When HP acquired EDS in May 2008 it was clear that in the short term the company would have to manage significant integration challenges before the medium and long term benefits of the acquisition would come to bear. Now, 18 months later, HP claims that the acquisition has been completed and so it is time to take a closer look at what has been achieved so far.
Clearly the speed with which HP tackled this rather complex integration has been impressive. The EDS brand was retired in September 2009 and the combined HP/ EDS organization has been streamlined significantly (which included staff reduction by approx. 19,000 people). But all these measures came at the expense of strong discontent amongst the global employee base (in particular across Europe) and the confusion amongst clients regarding the switch to the HP brand and changing account management responsibilities. Nevertheless, from an operational perspective HP can rightly claim success as it managed to achieve:
- A solid revenue stream showing no signs of major client defections. HP recently reported a solid services revenue stream resulting in US$ 34.7 billion in annual services revenues during its fiscal year 2009. While a direct comparison to the previous year is hard to make, the indication is that HP lost approximately 10 percent of services revenues since the acquisition. Considering the tough market environment in 2009 which saw many services competitors posting similar revenue decreases, a decline of 10 percent in spite of a massive organizational integration seems not a bad achievement.
- A strong margin performance as a result of a rigid focus on profitability. HP also announced that the operating margin for its services business was 14.5% for the full year 2009 which points to the fact that HP has used almost every method possible to drive more profitability out of its services units. While all of these measures naturally caused great personal pains amongst the employee base, the result is that HP now maintains a much leaner and more flexible workforce. Under such volatile market conditions like today this clearly represents a competitive advantage.
Although HP has clearly planted the seeds for market leadership in the services space, a definite strategy linking the now much broader services portfolio together and articulating a clear and consistent value proposition for customers and partners of HP has yet to emerge. In particular HP needs yet to:

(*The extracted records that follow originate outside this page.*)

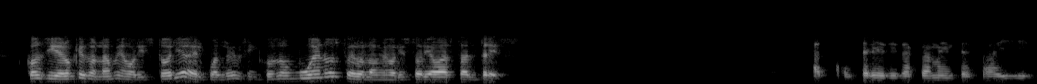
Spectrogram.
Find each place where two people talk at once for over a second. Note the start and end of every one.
none

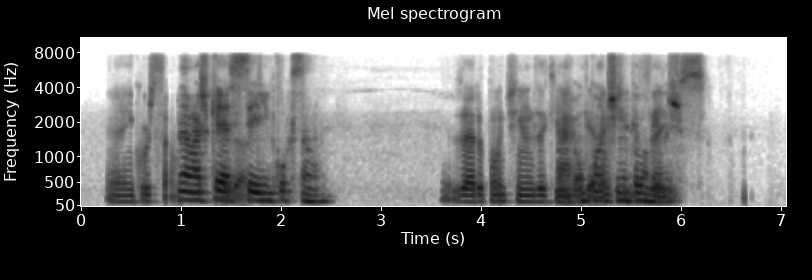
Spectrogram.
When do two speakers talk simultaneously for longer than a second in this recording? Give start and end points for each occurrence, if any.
4.8-6.0

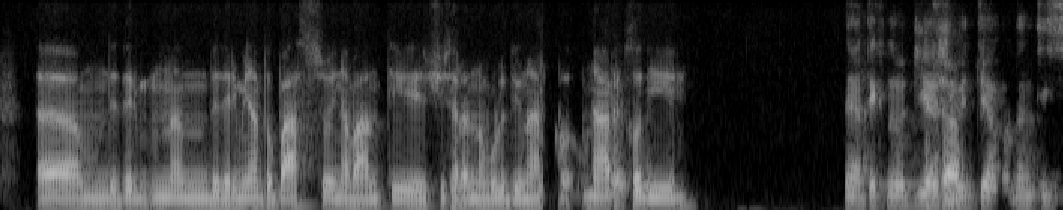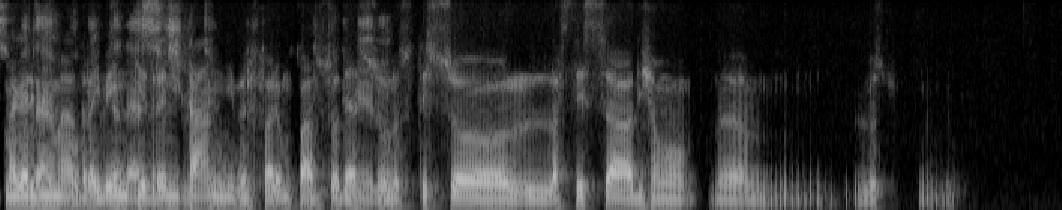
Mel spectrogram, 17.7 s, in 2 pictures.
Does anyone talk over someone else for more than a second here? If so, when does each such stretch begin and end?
8.9-12.2

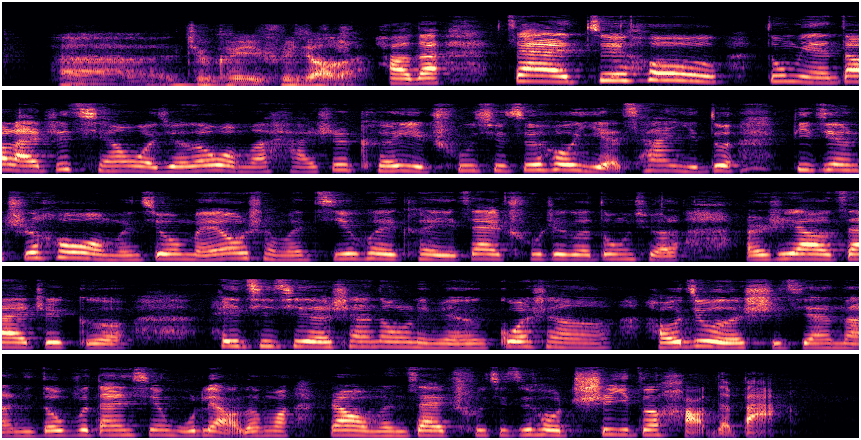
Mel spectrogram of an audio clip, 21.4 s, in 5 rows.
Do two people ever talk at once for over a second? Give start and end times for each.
none

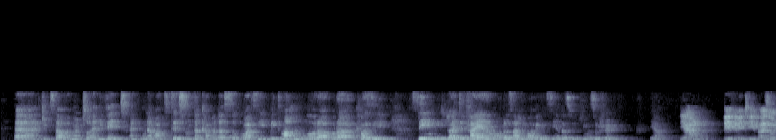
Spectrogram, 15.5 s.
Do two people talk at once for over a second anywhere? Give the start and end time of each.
none

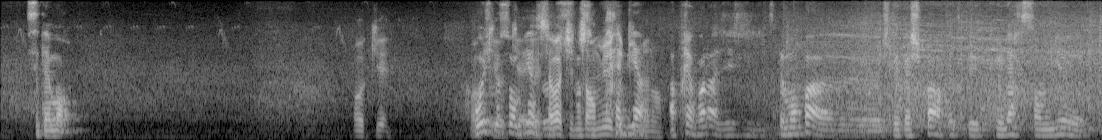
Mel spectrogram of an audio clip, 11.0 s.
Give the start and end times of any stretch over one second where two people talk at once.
4.7-6.5

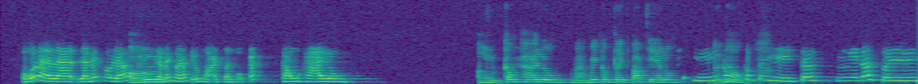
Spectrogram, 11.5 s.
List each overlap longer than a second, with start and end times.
none

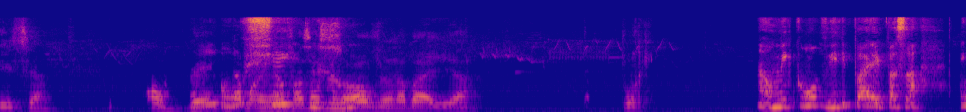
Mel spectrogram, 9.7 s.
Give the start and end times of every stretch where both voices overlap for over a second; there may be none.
2.3-3.6

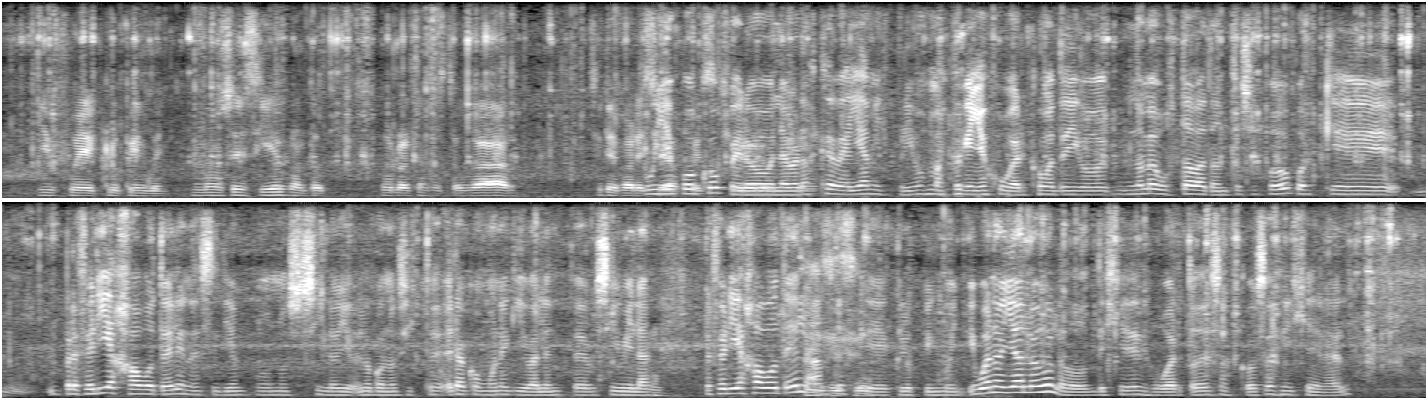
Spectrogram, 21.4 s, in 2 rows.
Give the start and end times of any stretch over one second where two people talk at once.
4.8-6.1

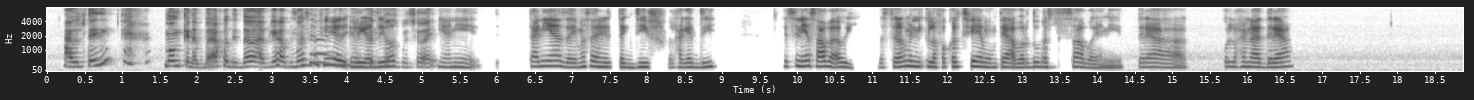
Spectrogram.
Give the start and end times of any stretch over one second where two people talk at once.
3.2-4.7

- Evolve its sales strategy and industry portfolio to build more business relationships. Historically both HP and EDS, have lacked the C-level relationships as well as the portfolio elements that would be needed to drive more visibility and relevancy with business leaders. HP still needs to evolve its sales strategy and portfolio to build more trusted C-level client relationships or otherwise it will leave more than sufficient room for competitors like IBM or Accenture to out-maneuver HP on that score.
- Articulate a differentiated proposition for its systems integration offerings. Both HP and EDS have been developing their SI capabilities over the past few years — but neither has been able to build a significant, credible global consulting/integration business despite numerous attempts. While the integration of EDS provides HP with a strong opportunity to emerge as the much-needed alternative to the IBM/ Accenture duopoly HP still needs to develop and articulate its approach to project based work.
- Leverage its alliances more to become the leading service aggregator. While HP continues to leverage the EDS Agility Alliance program for the now integrated services business many alliance partners tell us that the program has lost its momentum and appeal following the integration into HP. The key concern of HP’s partners pertains to a lack of coherence with other partnership programs of HP and the fact that cross-partner collaboration is not as strong as it used to be. HP would be well advised to openly address such partner concerns to avoid spoiling the value of any of the key alliances currently in place.